[Dataset entries]
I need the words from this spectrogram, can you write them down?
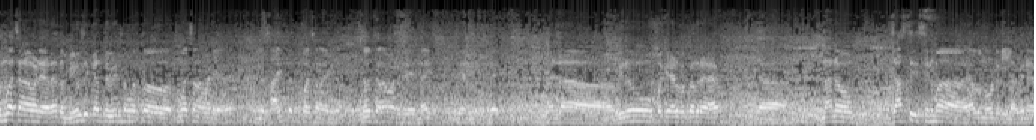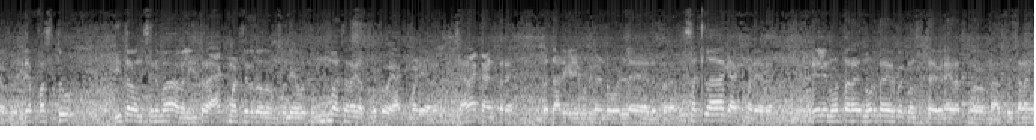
ತುಂಬಾ ಚೆನ್ನಾಗಿ ಮಾಡಿದ್ದಾರೆ. ಅದು ಮ್ಯೂಸಿಕ್ ಅಂತ ವೀರ್ ಸಮರ್ಥ ತುಂಬಾ ಚೆನ್ನಾಗಿ ಮಾಡಿದ್ದಾರೆ. ಸಾಹಿತ್ಯ ತುಂಬಾ ಚೆನ್ನಾಗಿದೆ. ಸೊ ಚೆನ್ನಾಗಿ ಮಾಡಿದೆ ನೈಸ್ ಗ್ರೇಟ್ ಅಂಡ್ ವಿನು ಬಗ್ಗೆ ಹೇಳ್ಬೇಕು ಅಂದ್ರೆ ನಾನು ಜಾಸ್ತಿ ಸಿನಿಮಾ ಯಾವುದು ನೋಡಿರಲಿಲ್ಲ ವಿನಯ್ ಅವರು ಇದೇ ಫಸ್ಟು ಈ ಥರ ಒಂದು ಸಿನಿಮಾ, ಆಮೇಲೆ ಈ ಥರ ಆ್ಯಕ್ಟ್ ಮಾಡ್ತಿರೋದು ಸುನಿ ಅವರು ತುಂಬಾ ಚೆನ್ನಾಗಿ ಅದ್ಭುತವಾಗಿ ಆ್ಯಕ್ಟ್ ಮಾಡಿದ್ದಾರೆ ಚೆನ್ನಾಗಿ ಕಾಣ್ತಾರೆ. ದಾಡಿಗಿಡಿ ಬಿಟ್ಕೊಂಡು ಒಳ್ಳೆ ಇರ್ತಾರೆ. ಸಟ್ಲಾಗಿ ಆ್ಯಕ್ಟ್ ಮಾಡಿದ್ದಾರೆ ರಿಯಲಿ ನೋಡ್ತಾರೆ, ನೋಡ್ತಾನೆ ಇರಬೇಕು ಅನ್ಸುತ್ತೆ ವಿನಯ್ ರಾಜ್ಕುಮಾರ್ ಅವ್ರನ್ನ ಅಷ್ಟು ಚೆನ್ನಾಗಿ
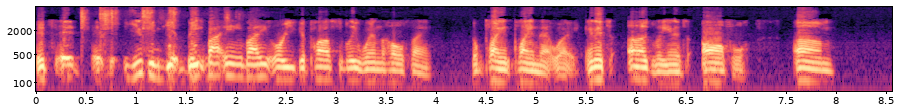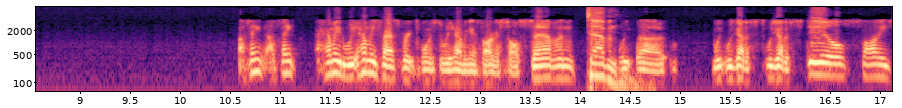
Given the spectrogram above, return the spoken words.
It's, it's it's you can get beat by anybody or you could possibly win the whole thing. Playing playing that way, and it's ugly and it's awful. Um, I think I think how many how many fast break points do we have against Arkansas? Seven. Seven. We, uh, we, we got a we got a steal. Sonny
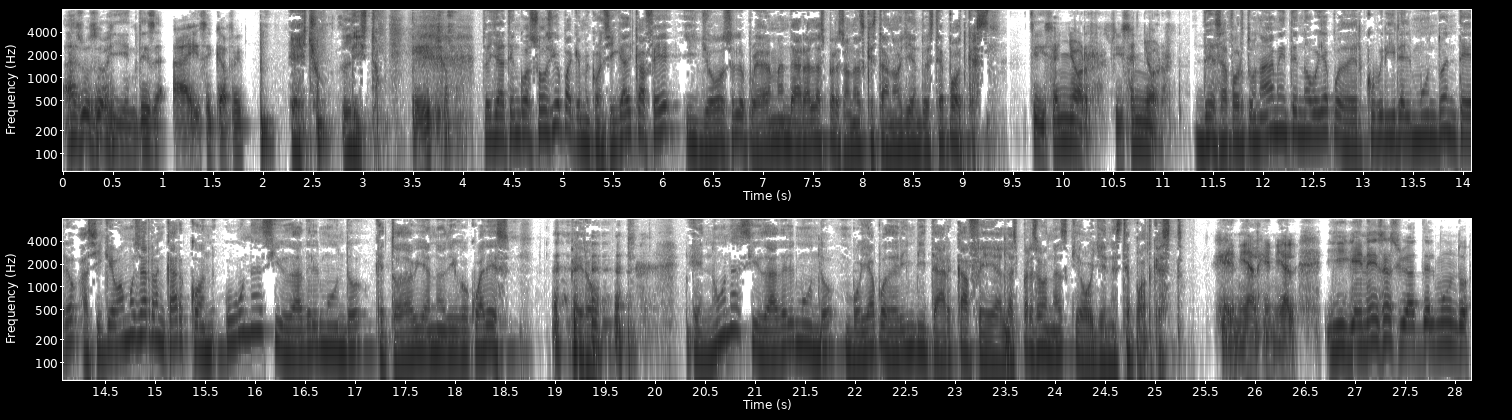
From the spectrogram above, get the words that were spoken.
a sus oyentes a ese café. Hecho, listo. Hecho. Entonces ya tengo socio para que me consiga el café y yo se lo pueda mandar a las personas que están oyendo este podcast. Sí, señor, sí, señor. Desafortunadamente no voy a poder cubrir el mundo entero, así que vamos a arrancar con una ciudad del mundo que todavía no digo cuál es, pero en una ciudad del mundo voy a poder invitar café a las personas que oyen este podcast. Genial, genial. Y en esa ciudad del mundo,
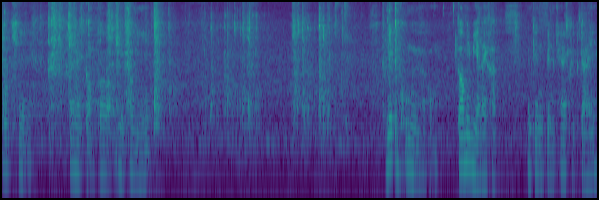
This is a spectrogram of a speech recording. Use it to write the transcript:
โอเคข้างในกล่องก็มีเท่านี้นนี้เป็นคู่มือครับผม ก็ไม่มีอะไรครับ มันเป็นแค่คลิปไกด์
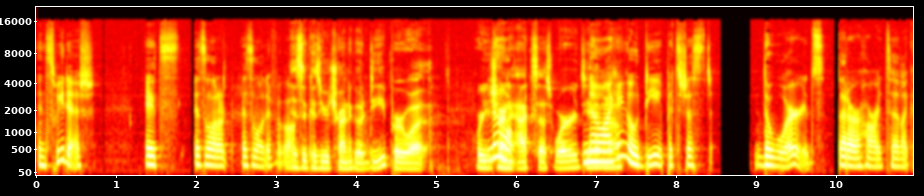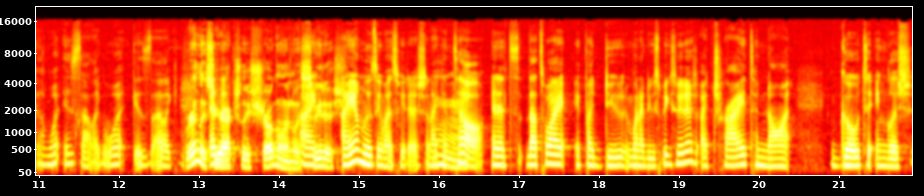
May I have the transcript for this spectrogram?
in Swedish, it's it's a little it's a little difficult. Is it because you were trying to go deep, or what? Were you No. trying to access words? you no, I can go deep. It's just the words that are hard to like. What is that? Like, what is that? Like, Really? So and you're the- actually struggling with I, Swedish? I am losing my Swedish, and I can Hmm. tell. And it's that's why if I do when I do speak Swedish, I try to not go to English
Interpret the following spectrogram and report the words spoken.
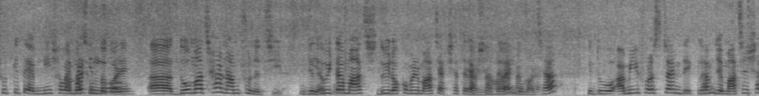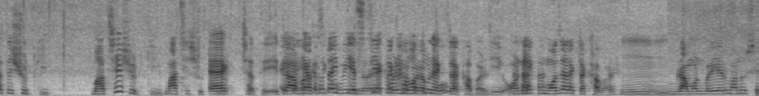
শুটকি তো এমনি সবাই পছন্দ করে। দোমাছা নাম শুনেছি যে দুইটা মাছ দুই রকমের মাছ একসাথে রান্না হয় দোমাছা। কিন্তু আমি ফার্স্ট টাইম দেখলাম যে মাছের সাথে শুটকি। মাছের শুটকি? মাছের শুটকি। একসাথে। এটা আমার কাছে খুবই টেস্টি একটা খাবার নতুন একটা খাবার। জি অনেক মজার একটা খাবার। ব্রাহ্মণবাড়িয়ার মানুষে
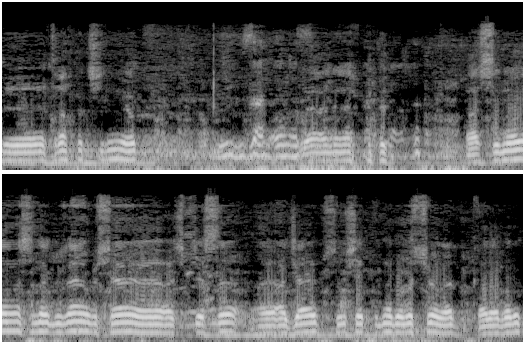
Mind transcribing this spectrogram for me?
Ee, etrafta Çinli yok. İyi güzel olmasın. Yani aslında olması da güzel bir şey. Ee, açıkçası e, acayip su şeklinde dolaşıyorlar. Kalabalık.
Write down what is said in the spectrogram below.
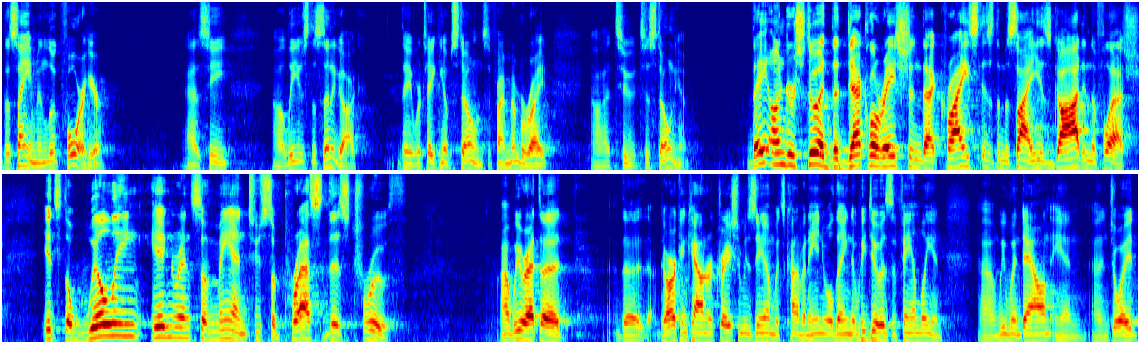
the same in Luke 4 here, as he uh, leaves the synagogue. They were taking up stones, if I remember right, uh, to, to stone him. They understood the declaration that Christ is the Messiah, He is God in the flesh. It's the willing ignorance of man to suppress this truth. Uh, we were at the, the, the, Ark Encounter Creation Museum. It's kind of an annual thing that we do as a family. And uh, we went down and enjoyed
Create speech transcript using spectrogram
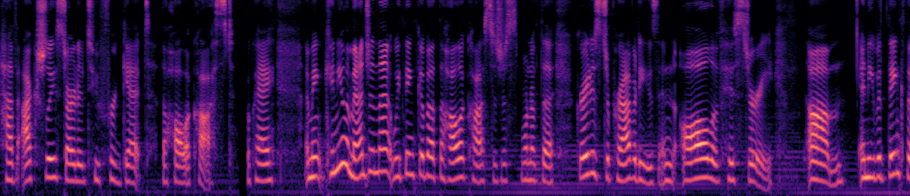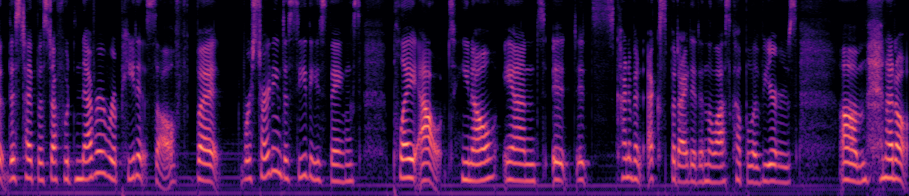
have actually started to forget the Holocaust. Okay. I mean, can you imagine that? We think about the Holocaust as just one of the greatest depravities in all of history. Um, and you would think that this type of stuff would never repeat itself, but we're starting to see these things play out, you know, and it, it's kind of been expedited in the last couple of years. Um, and I don't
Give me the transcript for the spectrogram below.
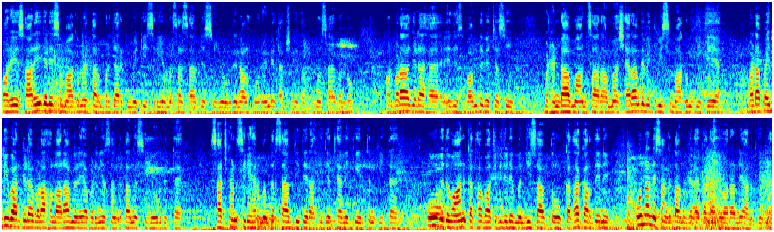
ਔਰ ਇਹ ਸਾਰੇ ਜਿਹੜੇ ਸਮਾਗਮ ਹੈ ਧਰਮ ਪ੍ਰਚਾਰ ਕਮੇਟੀ ਸ੍ਰੀ ਅੰਮ੍ਰਿਤਸਰ ਸਾਹਿਬ ਦੇ ਸਹਿਯੋਗ ਦੇ ਨਾਲ ਹੋ ਰਹੇ ਨੇ ਤਖਸ਼ਰੀ ਦਮਦਮਾ ਸਾਹਿਬ ਵੱਲੋਂ। ਔਰ ਬੜਾ ਜਿਹੜਾ ਹੈ ਇਹਦੇ ਸਬੰਧ ਦੇ ਵਿੱਚ ਅਸੀਂ ਬਠਿੰਡਾ ਮਾਨਸਾ ਰਾਮਾ ਸ਼ਹਿਰਾਂ ਦੇ ਵਿੱਚ ਵੀ ਸਮਾਗਮ ਕੀਤੇ ਆ। ਬੜਾ ਪਹਿਲੀ ਵਾਰ ਜਿਹੜਾ ਬੜਾ ਹੁਲਾਰਾ ਮਿਲਿਆ ਬੜੀਆਂ ਸੰਗਤਾਂ ਨੇ ਸਹਿਯੋਗ ਦਿੱਤਾ ਹੈ। ਸੱਚਖੰਡ ਸ੍ਰੀ ਹਰਮੰਦਰ ਸਾਹਿਬ ਜੀ ਦੇ ਰਾਗੀ ਜਥਿਆਂ ਨੇ ਕੀਰਤਨ ਕੀਤਾ ਉਹ ਵਿਦਵਾਨ ਕਥਾਵਾਚਕ ਜਿਹੜੇ ਮੰਜੀ ਸਾਹਿਬ ਤੋਂ ਕਥਾ ਕਰਦੇ ਨੇ, ਉਹਨਾਂ ਨੇ ਸੰਗਤਾਂ ਨੂੰ ਜਿਹੜਾ ਕਥਾ ਦੁਆਰਾ ਨਿਹਾਲ ਕੀਤਾ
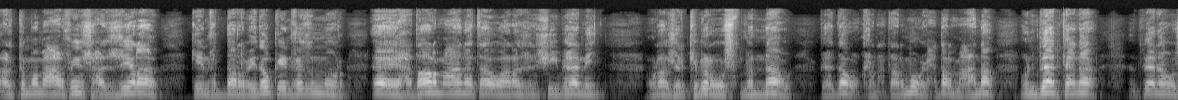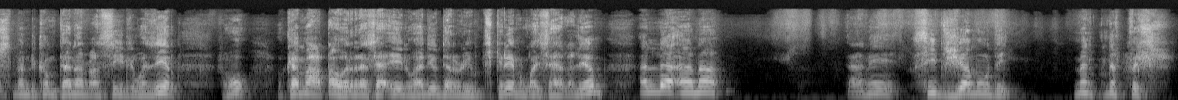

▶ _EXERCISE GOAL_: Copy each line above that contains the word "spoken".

▶ _WRITTEN ANSWER_:
Given the spectrogram above, return the spoken words.
From the spectrogram above, get the words that were spoken.
Interpret the following spectrogram and report the words spoken.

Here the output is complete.